Entries are judged based solely on the narratives written in the entry form that address the following:

  • Need of the Community
    What critical need in the community does the program address and how does it provide a solution for that need?

  • Institution Role and Involvement
    What numbers of volunteer hours, and/or amount of financial and other resources were devoted to the implementation and success of the program? What was the level of executive engagement? How does the program rank in the institution's priorities? Considering the resources dedicated to the program, what was the return on investment?

  • Program Uniqueness and Creativity
    What is original or innovative about the program? If the program is an existing initiative, how is it implemented in a new way? Are there similar programs in the community? If so, why was this program needed?

  • Sustainability
    Is the program sustainable over the long term? Could it be grown to be implemented on a larger scale?

  • Program Results
    What tools or metrics are used to monitor and gauge progress and success? What measurable success has the program achieved? How were the outcomes of the program beneficial to the community and to the bank?

  • Community Partnerships
    How has the program engaged the community, non-profit organizations and local civic and governmental leadership in achieving its mission? Was a public-private partnership formed to implement the program? If so, how did it contribute to the program's success?

  • George Bailey Distinguished Service Award Judging Criteria
    Describe the issue or challenge the nominee sought to address. Describe the impact his or her efforts made to the community and the bank. How has his or her efforts inspired others at the bank? What characteristics make the nominee a candidate for this award?​
 

 Entry Forms

 

For full form functionality, please download and save to your computer.

 

 Entry Tips

 
  • To complete and submit the entry form, it must be opened in Adobe Reader.
  • Review the Guide to Preparing an Award Winning Entry which explains how entries are judged and scored.
  • Carefully review the categories to determine which fits your program/project best. You may enter a different or the same program/project in multiple categories. However, if the same program/project is entered in more than one category, it is strongly suggested that you tailor your narrative responses to the entry form questions based on the category.
  • Write narratives in a way that both explains the program/project to someone with no prior knowledge of the program/project and celebrates its success. Make sure your narratives are concise and error-free.
  • You may resubmit a previously entered program/project with updated narrative responses. Please note, resubmitted entries with the same responses from previous years are at a high risk of not advancing in the judging process.

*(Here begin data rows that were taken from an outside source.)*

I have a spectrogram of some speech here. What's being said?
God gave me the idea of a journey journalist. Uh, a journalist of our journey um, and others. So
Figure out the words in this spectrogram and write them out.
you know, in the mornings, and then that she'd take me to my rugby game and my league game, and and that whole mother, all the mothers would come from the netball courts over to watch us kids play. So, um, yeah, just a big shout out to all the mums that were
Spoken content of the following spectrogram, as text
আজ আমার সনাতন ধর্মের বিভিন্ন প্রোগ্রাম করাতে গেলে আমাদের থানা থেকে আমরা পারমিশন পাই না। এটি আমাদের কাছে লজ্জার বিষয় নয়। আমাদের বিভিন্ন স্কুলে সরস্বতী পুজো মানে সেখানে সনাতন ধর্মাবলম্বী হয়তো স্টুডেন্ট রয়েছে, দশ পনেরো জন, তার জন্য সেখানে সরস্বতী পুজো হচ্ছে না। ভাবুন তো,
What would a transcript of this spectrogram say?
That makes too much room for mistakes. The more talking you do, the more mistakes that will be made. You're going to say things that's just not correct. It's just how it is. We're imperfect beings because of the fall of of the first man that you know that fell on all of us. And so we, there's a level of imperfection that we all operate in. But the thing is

Resubmission responses are strongly encouraged to highlight things such as improvements, successes or changes made to the program/project.
 

 FAQs

 
What is the submission entry period?

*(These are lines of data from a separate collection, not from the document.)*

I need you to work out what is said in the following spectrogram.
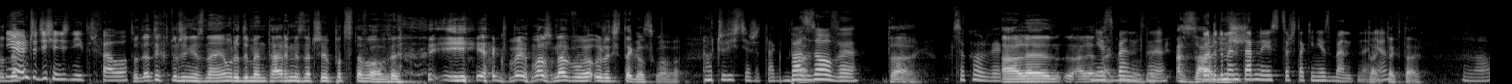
To nie dla, wiem, czy 10 dni trwało. to dla tych, którzy nie znają, rudymentarny znaczy podstawowy. I jakby można było użyć tego słowa. Oczywiście, że tak. Bazowy. Tak, Cokolwiek. ale... ale niezbędny. Tak, a Bo zalisz, rudymentarny jest też taki niezbędny, Tak, nie? tak, tak. No.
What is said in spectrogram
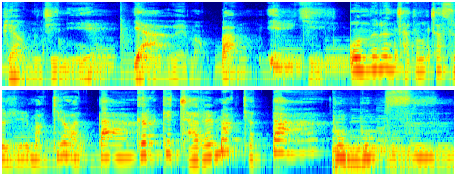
병진이의 야외 먹방 일기. 오늘은 자동차 수리를 맡기러 왔다. 그렇게 차를 맡겼다. 붕붕스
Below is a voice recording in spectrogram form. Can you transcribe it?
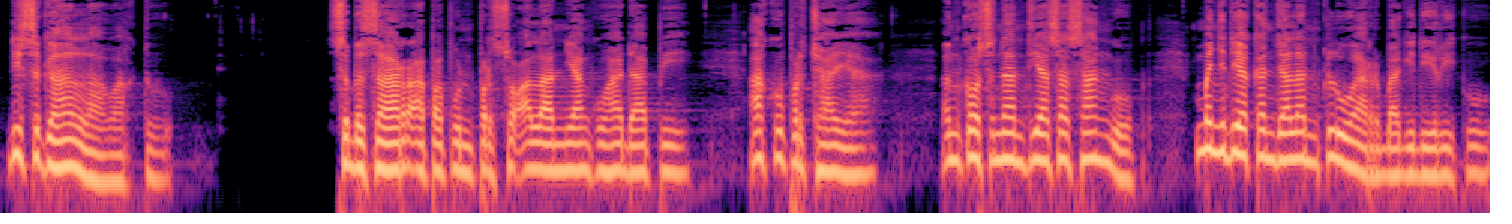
di segala waktu. Sebesar apa pun persoalan yang kuhadapi, aku percaya engkau senantiasa sanggup menyediakan jalan keluar bagi diriku.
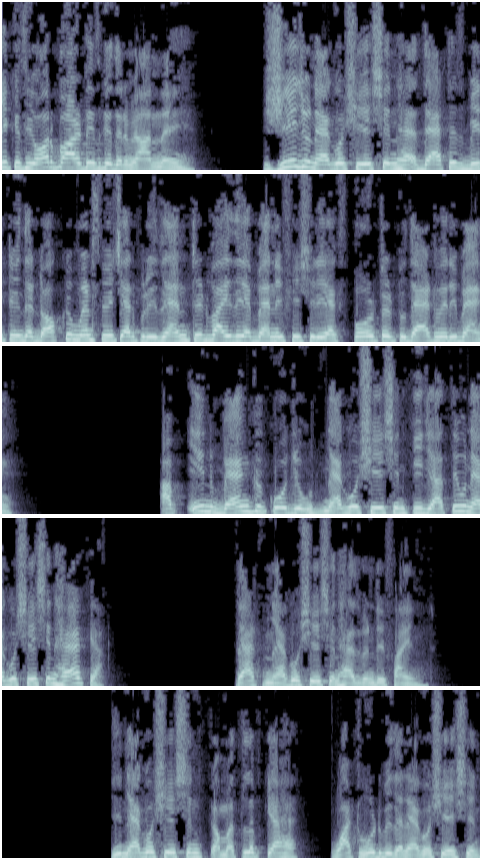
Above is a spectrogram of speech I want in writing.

The entry period opened on May 1. The new closing date has been extended to July 19 at 11:59 p.m. EST.

What is the submission format?

Banks must complete and submit the Community Commitment Award entry form and/or the George Bailey Distinguished Service Award nomination form.

How will I know my form has been received?

You will receive a confirmation email within 24-48 hours after you submit the form(s).

Are other documents needed?

The submission process and judging process is focused solely on narratives in the entry form. However, links to videos about the program/project can be included in the General Summary section of the entry form. It is important to know that videos will not replace the required narratives nor will they be used as part of the judging process. Review the Guide to Preparing an Award Winning Entry for assistance crafting the narratives.

Can my bank apply in multiple categories?

Yes. A bank may enter a different or the same program/project in multiple categories. A separate entry form must be completed and submitted for each category. If entering the same program/project in multiple categories, it is strongly suggested that you tailor the entry form questions to the category.

Can I nominate myself for the George Bailey Distinguished Service Award?

Yes. The George Bailey Award is open to any non-CEO bank employee.

How are the winning banks notified and when?

The contact person listed on the entry form will be notified via phone and email approximately eight (8) weeks after the close of the entry period. 

When are the winners publicly announced and awards presented?

An email announcing the winners will be sent to all award entrants in September. The awards will be presented in October at the ABA Annual Convention in Seattle.

How will the awards be judged?

Entries will be scored based on compelling narratives that illustrate impactful community outreach and provide supporting statistics—such as volunteer hours, resources or other measurable benefits.

Who are the judges?

Award finalists will be judged by nationally recognized experts in their fields.

​Questions? E-mail Melissa Murray for more information.